We have also guaranteed opportunities for adults in technical education.
By 2020, if we include the adult education budget, apprenticeship funding and the advanced learner loans, more funding will be available for supporting adult FE participation that at any time in England’s history.
The destination statistics speak for themselves. Of the adult learners who completed an FE course 64% get jobs, 24% continue learning.
Leadership and excellence
My fourth priority is leadership and excellence in FE colleges. I have seen remarkable leadership across the FE landscape. This is why the majority of colleges around the country are in good financial health, with a minority of around 40 colleges suffering with financial difficulties.
As a Star Wars fan, when it comes to leadership, I think we need an ‘attack of the clones’. In other words, how do we replicate, and add to, what is best? I know that the Education and Training Foundation is doing excellent work on this, as are the Collab Group, the Chartered Institution for Further Education and, of course, the AoC.
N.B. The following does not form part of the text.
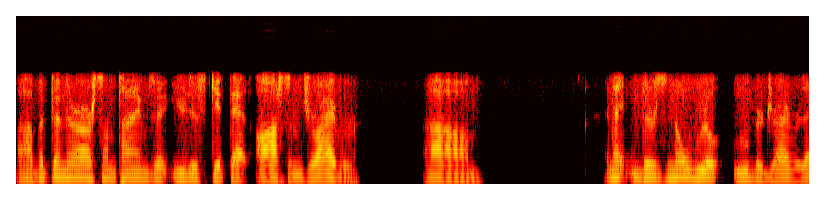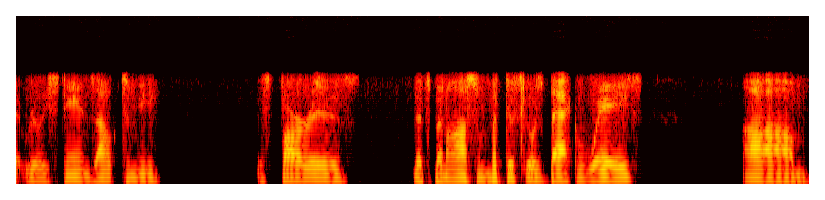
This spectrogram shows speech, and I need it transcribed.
Uh, but then there are some times that you just get that awesome driver. Um, and I, there's no real Uber driver that really stands out to me as far as that's been awesome. But this goes back a ways. Um,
This is what the area reviews are about - not just ensuring we have the right structures in place but also that we are prioritising excellence and leadership across our colleges. I am really happy to see that the colleges involved in the process so far have shown real leadership by owning the reviews with their vision and propositions.
We are committed to assist colleges needing major changes, with a £100,000 transition grant and access to a restructuring facility, where needed.
Strong governance plays a key role in a college’s success too, and we are confident that colleges will be able to maintain their financial resilience in the long term.
But, if in the future, should colleges suffer extreme financial difficulties, the Technical and Further Education Bill will provide clarity in the unlikely event of insolvency while protecting students as part of the process.
We have a moral duty to students that money is spent on learning, and a responsibility to deliver value for money for taxpayers. The bill has the protection and best interests of students at its heart. It will also encourage prudent borrowing and lending, making sure that money that would otherwise be spent servicing the debt will be invested in high-quality education and training.
My fifth priority is to work with you to increase the quality of technical education including apprenticeships. The introduction of the apprenticeship levy and the implementation of the Sainsbury review aim to simplify the existing structures and to provide better quality in technical and professional education.
Quality is everything. It’s no good having millions doing technical education, including apprenticeships, if this isn’t excellent.
The Technical and Further Education Bill expands the role of the Institute of Apprenticeships to include technical education, making sure employers shape the technical qualifications as well as the apprenticeship standards.
We know the challenges in introducing major reforms to apprenticeships, skills and further education are considerable.
For the rest of this Parliament we will focus on consolidating these big changes so that we can ensure that these reforms are bedded in.
When we leave this conference, let us all play a part in making Britain the skills nation we need it to be.
I know that the AoC, with the incredible work that it does, will play a major role in this.
Let us go out and celebrate that 80% of colleges that are either good or outstanding, and the learners that having completed FE courses 64% of students get jobs and 20% continue learning.
Let us celebrate that all age apprenticeship participation has increased to nearly 900,000 apprenticeships in 2015 to 2016, the highest number since records began.
And when we achieve this, I hope every town in Britain will have a sign saying: “Welcome to this town, home to our brilliant FE college”.